And so we need not face our own deaths with fear, but the prospect should keep us spiritually wakeful, trusting in the righteousness of Christ on our behalf, and always striving to move forward in obedience, lest we fall away. As we mourn the death of a loved one in Christ, we have hope for their future life, and we can be hopeful of our own life after death as well, when God’s Spirit prompts us to call God “Father.”
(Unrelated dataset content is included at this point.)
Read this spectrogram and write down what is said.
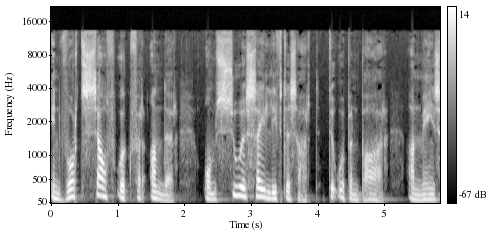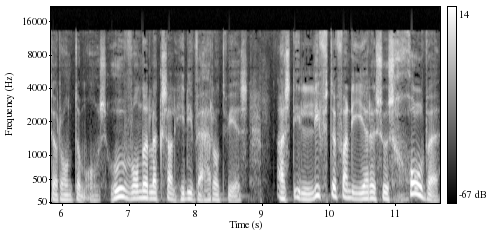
en word self ook verander om so sy liefdeshart te openbaar aan mense rondom ons. Hoe wonderlik sal hierdie wêreld wees as die liefde van die Here soos golwe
Of course, at the funeral of a believer in Christ, we will have cause to give God thanks for his grace in their lives. I am often inspired and encouraged when I attend the funerals of people whose lives have been a blessing because of God’s life within them. There is much to celebrate in such cases, including the knowledge that death in Christ is actually better than continued life in this body (Philippians 1:20-23). But we need to beware of the death denying spirit of our age. When people have no hope of life after death, the life lived by the deceased is all they have to celebrate, and I think that this informs the approach taken in secular funerals. Consequently, we should be critical of this perspective as we plan Christian funerals. Life is a good gift from God, and we have no right to take it away prematurely. We can and should be thankful for the life that God has given to a person who has died, but we should not shrink from acknowledging the tragedy of death, or grieving the loss of our relationship here and now with the one who has died.
Let’s mourn the loss, but grieve with hope. In the meantime, let’s take the opportunity that a funeral provides to review our own lives in light of the awareness of our own impending death. Let us persevere in the obedience of faith, knowing that it is those who stand firm to the end who will be saved (Matthews 24:13), trusting in God to finish in us the good work that he has begun (Philippians 1:6).